his preferred choice of live prey the Head Gardener disturbed for his delectation.

“Where’s Nugget?” (30)

This evening we dined on fish cakes; one with chillis, the other cheese and parsley centred; juicy ratatouille; and crunchy carrots and cauliflower with which Jackie drank more of the Albarino and I drank more of the Saint-Chinian.

Here is some additional information about the Regent Cinema from Barrie on my Facebook page: Barrie Haynes Julian Fellows was my Lord of the Manor when I lived in Tattershall (Lincs). I was willing to be the last man standing, protecting the ancient village green and butter cross for him against Tesco! In the end Tesco retreated and I lived to fight another day. He is a very nice bloke and his wife, Emma, is charming. I suppose that you could say that the Regent is sort of ‘Art Deco’ but you have no idea how rough it was in the ’60s/’70s, everyone in Christchurch called it The Bug Hutch! It is a very lucky survivor and has also had major structural problems. It was the second cinema built in the town, the first is now the former Royal British Legion building in Bargates. I probably still hold the record for being chucked out of the Regent on a Saturday night during a miss spent youth. I hope the above is of interest.
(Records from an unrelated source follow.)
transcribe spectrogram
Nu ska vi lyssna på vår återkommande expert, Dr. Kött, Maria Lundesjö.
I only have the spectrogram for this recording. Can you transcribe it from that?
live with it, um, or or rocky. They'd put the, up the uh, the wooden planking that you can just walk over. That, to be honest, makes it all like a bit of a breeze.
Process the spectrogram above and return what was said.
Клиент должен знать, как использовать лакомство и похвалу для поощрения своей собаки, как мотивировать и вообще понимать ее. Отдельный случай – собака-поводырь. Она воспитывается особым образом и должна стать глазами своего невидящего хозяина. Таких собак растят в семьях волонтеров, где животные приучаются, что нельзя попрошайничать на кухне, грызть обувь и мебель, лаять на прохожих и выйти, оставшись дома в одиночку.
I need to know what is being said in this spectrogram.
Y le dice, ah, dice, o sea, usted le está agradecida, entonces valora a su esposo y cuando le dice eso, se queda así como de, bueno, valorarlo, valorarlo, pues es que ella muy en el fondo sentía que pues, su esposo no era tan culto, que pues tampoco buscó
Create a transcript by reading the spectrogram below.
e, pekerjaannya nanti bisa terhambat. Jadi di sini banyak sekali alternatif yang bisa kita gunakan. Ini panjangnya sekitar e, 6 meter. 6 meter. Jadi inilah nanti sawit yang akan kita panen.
“There’s A Gate Up The Road”

Today we decided to sample the OAP lunches at The Wheel Inn. This community pub clearly doesn’t deal in euphemisms. ‘Old Age Pensioners’ stubbornly refuses to give way to ‘Senior Citizens’.
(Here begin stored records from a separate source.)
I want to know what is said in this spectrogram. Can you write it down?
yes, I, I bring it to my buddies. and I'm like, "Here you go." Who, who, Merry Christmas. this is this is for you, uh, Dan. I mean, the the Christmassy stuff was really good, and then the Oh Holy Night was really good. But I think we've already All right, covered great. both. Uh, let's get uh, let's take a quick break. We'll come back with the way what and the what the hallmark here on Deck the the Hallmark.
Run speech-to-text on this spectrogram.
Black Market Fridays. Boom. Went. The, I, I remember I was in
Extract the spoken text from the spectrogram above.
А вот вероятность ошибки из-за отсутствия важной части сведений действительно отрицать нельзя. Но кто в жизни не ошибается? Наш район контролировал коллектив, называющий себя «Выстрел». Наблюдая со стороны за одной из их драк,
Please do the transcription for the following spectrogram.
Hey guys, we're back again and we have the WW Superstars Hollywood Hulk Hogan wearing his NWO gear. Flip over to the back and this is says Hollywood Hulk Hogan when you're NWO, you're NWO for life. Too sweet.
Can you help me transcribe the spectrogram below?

Jackie photographed the interior of the dining area and its bar;

I photographed the lunches. My choice of starter was whitebait with a very fresh salad; Jackie’s was a tasty paté with perfect toast and salad. Ham, egg and chips is what I chose for the next course; Jackie chose scampi, chips, and peas. We passed on a dessert. The meals are priced at £10 each for two courses, or £15 for three. I drank Ringwood’s Best (not now called Razor Back here), and Jackie drank Diet Coke.

Afterwards we continued further into the forest.
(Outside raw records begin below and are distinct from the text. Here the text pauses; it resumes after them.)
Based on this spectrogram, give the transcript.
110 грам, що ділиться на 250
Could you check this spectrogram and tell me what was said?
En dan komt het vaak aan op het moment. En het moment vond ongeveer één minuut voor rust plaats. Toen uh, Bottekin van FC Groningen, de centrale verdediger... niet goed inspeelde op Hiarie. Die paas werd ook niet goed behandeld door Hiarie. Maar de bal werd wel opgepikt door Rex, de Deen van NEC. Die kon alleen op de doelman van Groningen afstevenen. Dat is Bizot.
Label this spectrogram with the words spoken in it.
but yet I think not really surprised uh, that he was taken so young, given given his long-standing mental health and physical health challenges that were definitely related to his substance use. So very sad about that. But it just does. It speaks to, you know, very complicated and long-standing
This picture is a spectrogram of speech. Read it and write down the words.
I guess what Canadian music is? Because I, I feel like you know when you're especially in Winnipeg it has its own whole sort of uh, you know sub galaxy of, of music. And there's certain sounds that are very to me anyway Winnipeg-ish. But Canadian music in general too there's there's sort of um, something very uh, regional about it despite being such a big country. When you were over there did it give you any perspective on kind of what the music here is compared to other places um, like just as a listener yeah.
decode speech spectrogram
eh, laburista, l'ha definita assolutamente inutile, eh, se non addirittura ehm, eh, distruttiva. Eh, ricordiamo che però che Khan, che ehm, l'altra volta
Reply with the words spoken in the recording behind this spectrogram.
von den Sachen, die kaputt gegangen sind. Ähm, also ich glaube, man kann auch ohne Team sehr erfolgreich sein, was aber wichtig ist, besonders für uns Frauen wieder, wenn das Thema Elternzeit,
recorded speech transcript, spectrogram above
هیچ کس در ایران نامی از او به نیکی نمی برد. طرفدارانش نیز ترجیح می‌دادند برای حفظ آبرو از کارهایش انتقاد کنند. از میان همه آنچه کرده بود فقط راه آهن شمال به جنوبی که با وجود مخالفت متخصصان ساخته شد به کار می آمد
At East Boldre a foal could be seen among a group of ponies blending with the landscape.

Beside the steeply winding narrow road leading to East End, Jackie parked in a driveway while I attempted to

photograph ponies in a hillside field. This miniature mother and colt were the only two I could focus on clear of trees. After a quick snack the little chap followed his mother to pastures new, eventually turning away to seek his own spot.

A friendly gentleman informed me that “there’s a gate up the road” over which I could have a nearer view. With some trepidation I decided to give it a go. Following the rule of facing the oncoming traffic when on the road, I crossed over and wobbled up the edge of the tarmac.

I was rewarded by the sight of an alpaca tiptoeing through the buttercups. Tiny Tim would surely have made something of this:

My informant was correct. Leaning on a five-barred gate I was able to photograph a few more ponies and foals. I didn’t have to walk down the slope because Jackie brought the car up to the gate.

On our return home we thought we would nip down Tanners Lane to have a look at the coast. A couple of donkeys had other ideas.

This evening we dined on cold tandoori chicken with fresh salad.

Sweet Smell Of Success

On a dull, damp, afternoon we took the Angel Lane route to Milford on Sea to pick up a repeat prescription from the Pharmacy, then drove on to Keyhaven.

Low tide in the harbour revealed seaweed on which gulls preened and one cannibal crow scavenged. Boats tilted and buoys bobbed. Hazy distant views of Hurst Castle and its lighthouse could be discerned.

We left via Lymore Lane where we inhaled the sweet smell of success of oilseed rape farmers as we travelled alongside

their fields and the escapees brightening the verges.

Even greater success has been exhibited by The Wheel Inn at Bowling Green. When we first came to the area five years ago this old pub was so run down as to be totally uninviting. A couple of years ago the local community formed a committee which refurbished the building and created a thriving establishment where we stopped for a drink. An excellent review appears in The Lymington Times of 9th March:

Jackie photographed some of the covered salad plants grown by the volunteer gardener for use in the kitchen.

This evening we enjoyed our second sitting of Hordle Chinese Take Away’s excellent food, with which Jackie drank Hoegaarden and I drank sparkling water.